This week the Treasury have confirmed that a new campaign to support retailers and other major businesses to prepare for the new £1 coin has been launched. A new website has also been launched in honour of the new pound which comes into circulation in March 2017.
The release highlights that the government and Royal Mint are “supporting all businesses affected as the 30-year-old pound coin is brought out of circulation and replaced with a new 12-sided version”
All businesses are being encouraged to visit the New Pound Coin website (http://www.thenewpoundcoin.com/) to find out more information about the change.
There is believed to be around 45 million counterfeit £1 coins currently in circulation. The new coin has a number of features that make it much more difficult to counterfeit. The website describes the coin as “the most secure coin in the world” containing the following features:
- 12-sided – its distinctive shape makes it instantly recognisable, even by touch.
- Bimetallic – it is made of two metals. The outer ring is gold coloured (nickel-brass) and the inner ring is silver coloured (nickel-plated alloy).
- Latent image – it has an image like a hologram that changes from a ‘£’ symbol to the number ‘1’ when the coin is seen from different angles.
- Micro-lettering – it has very small lettering on the lower inside rim on both sides of the coin. One pound on the obverse “heads” side and the year of production on the reverse “tails” side, for example 2016 or 2017.
- Milled edges – it has grooves on alternate sides.
- Hidden high security feature – a high security feature is built into the coin to protect it from counterfeiting in the future.
The website has also produced guidance on what businesses need to be doing to get ready for the change:
“October 2016 to March 2017 – Preparing for the new £1 coin
- Check whether you operate equipment that handles the £1 coin;
- Contact your equipment supplier to find out if you need adaptations or replacements and by when;
- Make the changes to your coin handling equipment;
- Train your staff on the features of the new £1 coin;
- Consider any changes to your cash handling processes e.g. counting, storing and banking during the co-circulation period.
March 2017 to September 2017 – Co-circulation period
- You can accept both coins from your customers;
- Your equipment may be able to accept or dispense both £1 coins or just one. Please check with your equipment suppliers;
- You will need to tell your customers which coins your equipment can accept;
- You should agree with your bank or cash in transit (CIT) provider how to return the current £1 coin and new £1 coin.
Autumn 2017 – Demonetisation
- All your coin handling equipment should be able to accept the new £1 coin;
- You should not accept the round £1 coin from your customers and you should not distribute the round £1 coin;

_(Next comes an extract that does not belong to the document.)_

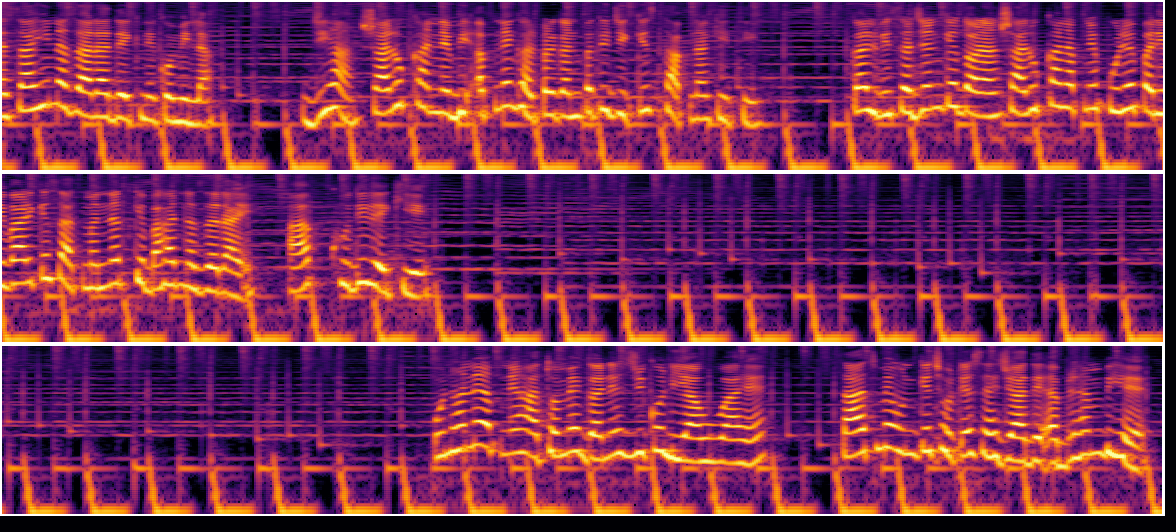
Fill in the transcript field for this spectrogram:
ऐसा ही नज़ारा देखने को मिला। जी हाँ शाहरुख खान ने भी अपने घर पर गणपति जी की स्थापना की थी। कल विसर्जन के दौरान शाहरुख खान अपने पूरे परिवार के साथ मन्नत के बाहर नज़र आए। आप खुद ही देखिए। उन्होंने अपने हाथों में गणेश जी को लिया हुआ है। साथ में उनके छोटे शहजादे अब्राहम भी है।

- The round £1 coin can continue to be deposited into a customer’s account at most high street banks and the Post Office*
*check with your bank for more details, including deposit limits.”
The website also contains a handy “resource” link at the top where you can download leaflets and posters for more information.